Video Sudan School Becomes Target of Aerial Attacks

Dropout rate at an all-time high in South Kordofan state because many schools have been destroyed during 3-year civil war More

Tennessee Songbirds Fly Coop Long Before Tornadoes Arrive

Researchers say birds apparently alerted to danger by sounds at frequencies below range of human hearing More

This forum has been closed.
Comments
     
There are no comments in this forum. Be first and add one

Featured Videos

Your JavaScript is turned off or you have an old version of Adobe's Flash Player. Get the latest Flash player.
Sudan School Becomes Target of Aerial Attacksi
X
December 19, 2014 12:45 AM
The school dropout rate is at an all-time high in Sudan's South Kordofan state because many schools have been destroyed during the three-year civil war between the government and SPLA-N rebel forces. Adam Bailes visited Sudan's Nuba Mountains' region and reports many children are simply too scared to go to school
Video

Video Sudan School Becomes Target of Aerial Attacks

The school dropout rate is at an all-time high in Sudan's South Kordofan state because many schools have been destroyed during the three-year civil war between the government and SPLA-N rebel forces. Adam Bailes visited Sudan's Nuba Mountains' region and reports many children are simply too scared to go to school
Video

Video VOA Reporter Tours Devastated Peshawar School

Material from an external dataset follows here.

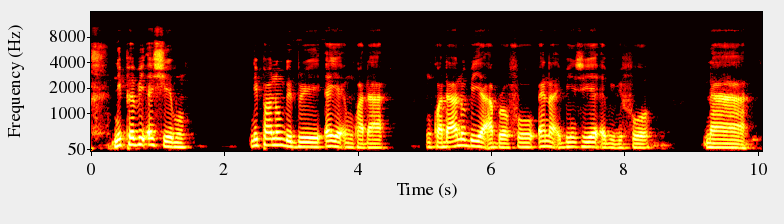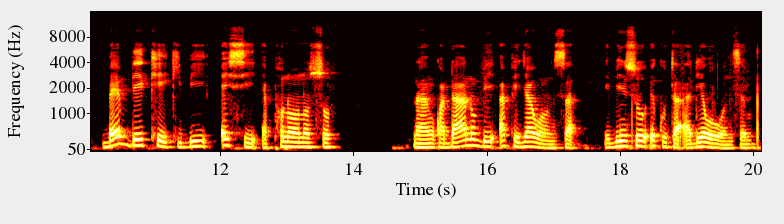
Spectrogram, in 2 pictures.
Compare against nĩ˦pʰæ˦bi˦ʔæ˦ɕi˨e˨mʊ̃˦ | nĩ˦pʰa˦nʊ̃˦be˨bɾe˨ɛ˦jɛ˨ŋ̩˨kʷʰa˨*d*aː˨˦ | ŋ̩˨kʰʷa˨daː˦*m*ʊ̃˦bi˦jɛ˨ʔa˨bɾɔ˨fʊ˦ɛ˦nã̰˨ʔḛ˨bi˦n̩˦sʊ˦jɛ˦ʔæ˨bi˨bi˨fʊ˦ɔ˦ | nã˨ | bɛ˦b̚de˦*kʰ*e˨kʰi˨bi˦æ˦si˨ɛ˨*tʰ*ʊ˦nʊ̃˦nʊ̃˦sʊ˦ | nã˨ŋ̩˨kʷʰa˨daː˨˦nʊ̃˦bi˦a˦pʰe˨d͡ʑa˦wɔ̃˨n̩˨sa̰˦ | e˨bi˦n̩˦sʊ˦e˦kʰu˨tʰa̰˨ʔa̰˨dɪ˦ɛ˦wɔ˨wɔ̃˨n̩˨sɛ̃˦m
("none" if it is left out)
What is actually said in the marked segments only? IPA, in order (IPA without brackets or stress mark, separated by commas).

Islamist militants wearing military uniforms and strapped with explosives attacked a military run school Tuesday in the northwestern Pakistani city of Peshawar. At least 141 people were killed in the horrific attack, most of them young students. VOA reporter Ayaz Gul visited the devastated school and attended the funeral of the principal who courageously tried to save her students from the deadly attack.
Video

Video Nigerians Fleeing Boko Haram Languish in Camp Near Capital

In its five-year effort to impose Islamic law in northeastern Nigeria, the Boko Haram extremist group has killed thousands of people and forced hundreds of thousands to flee. Some of those who ran for their lives now live in squalor on the edges of the capital, Abuja. Chris Stein reports for VOA.
Video

Video Putin Says Russian Economy Will Emerge Stronger

Russian President Vladimir Putin has said his country's sinking economy will not only recover but also become stronger, despite falling oil prices and Western sanctions over Ukraine. VOA's Daniel Schearf reports.
Video

Video Detained Turkish Journalists Follow Teachings of US-Based Preacher

The Turkish government’s jailing of critical journalists has sparked international condemnation and is being seen as an effort to undermine the followers of an ailing Turkish preacher based in the United States. VOA religion reporter Jerome Socolovsky has more.
Video

Video ‘Anti-Islamization’ Marches Increase Tensions In Germany

Anti-immigrant rallies in Germany have been building in recent weeks, peaking Monday night in the city of Dresden where tens of thousands of people turned out to demonstrate against what they call the ‘Islamization’ of the West. Germany has offered asylum to more Syrian refugees than any other country, and this appears to have set off the protests. Henry Ridgwell reports from London.
Video

Video Aceh Rebuilt Decade After Tsunami, But Scars Remain

On December 26, 2004 there was an earthquake in the Indian Ocean so powerful it caused the Earth’s axis to wobble a few centimeters. Onshore on the island of Sumatra, the resulting tsunami was devastating. A decade later, VOA Correspondent Steve Herman reports from Banda Aceh, Indonesia, where although there is little remaining evidence of the physical devastation, the psychological scars among survivors remain.
Video

Video Refugees Living in Kenya Long for Peace in the Home Countries

Kenya is host to numerous refugees seeking safe haven from conflict. Immigrants from Somalia face challenges in their new lives in Kenya. Ahead of International Migrants Day (December 18) Lenny Ruvaga has more for VOA News from the Kenyan capital.

All About America

AppleAndroid